Cameron's Conservatives and the Internet - 'Breaking New Ground'
Ridge-Newman, Anthony, 'CAMERON'S CONSERVATIVES AND THE INTERNET: Change, Culture and Cyber Toryism' (Palgrave Macmillan, Basingstoke).
It is 2015 - a UK General Election year. But has the internet changed the ways in which politics is done? The new book 'Cameron’s Conservatives and the Internet: Change, Culture and Cyber Toryism' seeks to shed some light on this question with a 'unique' analysis of the Conservative Party 2005-14.
Researched and authored by Dr Anthony Ridge-Newman, 'Cameron’s Conservatives and the Internet', published by Palgrave Macmillan, is endorsed by leading individuals in the field as 'essential reading'.
Dr Alex Smith, University of Warwick, said the book: '…is unique, breaking new ground.'
Michael Fabricant, Conservative MP for Litchfield, said: 'Anthony Ridge-Newman's well-researched book is prime reading for anyone interested in the changing nature of the Conservative Party since the expansion of the internet in British politics.'
Professor Tim Bale, a leading expert in Conservative Party studies, said: 'Benefitting from being written from both an academic and an insider perspective, this book effectively outlines the challenges that new technology and social media pose to the organizational and campaign hierarchy that has traditionally characterized the Conservative Party.'

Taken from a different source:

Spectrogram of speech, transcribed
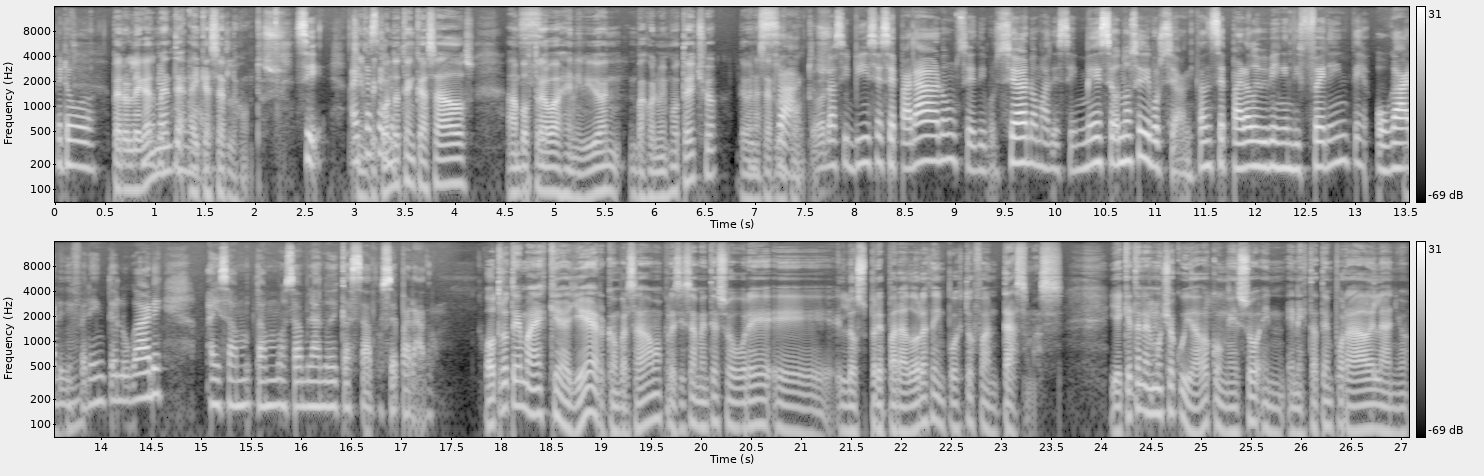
Pero, Pero legalmente hay que hacerlo juntos. Sí, hay que hacerlo. cuando estén casados, ambos trabajen y vivan bajo el mismo techo, deben hacerlo juntos. Exacto. Ahora si se separaron, se divorciaron más de seis meses, o no se divorciaron, están separados, viven en diferentes hogares, diferentes lugares, ahí estamos hablando de casados separados. Otro tema es que ayer conversábamos precisamente sobre eh, los preparadores de impuestos fantasmas. Y hay que tener mucho cuidado con eso en, esta temporada del año,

Dr Alex Windscheffel, University of London, said: 'This fascinating book will be essential reading for political researchers and practitioners alike.'
Ridge-Newman conducted ESRC funded research in the departments of History and Politics at Royal Holloway, University of London, 2008-2011. During that time, he was a Conservative councillor for Virginia Water, on Runnymede Borough Council, and a parliamentary candidate for Ynys Môn | Anglesey - increasing the Conservative vote share by 11.5%.
Ridge-Newman’s first-hand experience in the field of politics was embraced in his academic work using ethnographic methods - ethnography being the observation of culture. This research formed the basis of the book, which includes compelling interviews with Conservative Party officials and participants.
The book examines the role of specific internet technologies and applications like blogs, email, ConservativeHome, Facebook, MyConservatives, Twitter and WebCameron in the organisational culture of the Tory Party and presents the case for the emergence of a new technological subculture within the party, which Ridge-Newman calls 'Cyber Toryism'.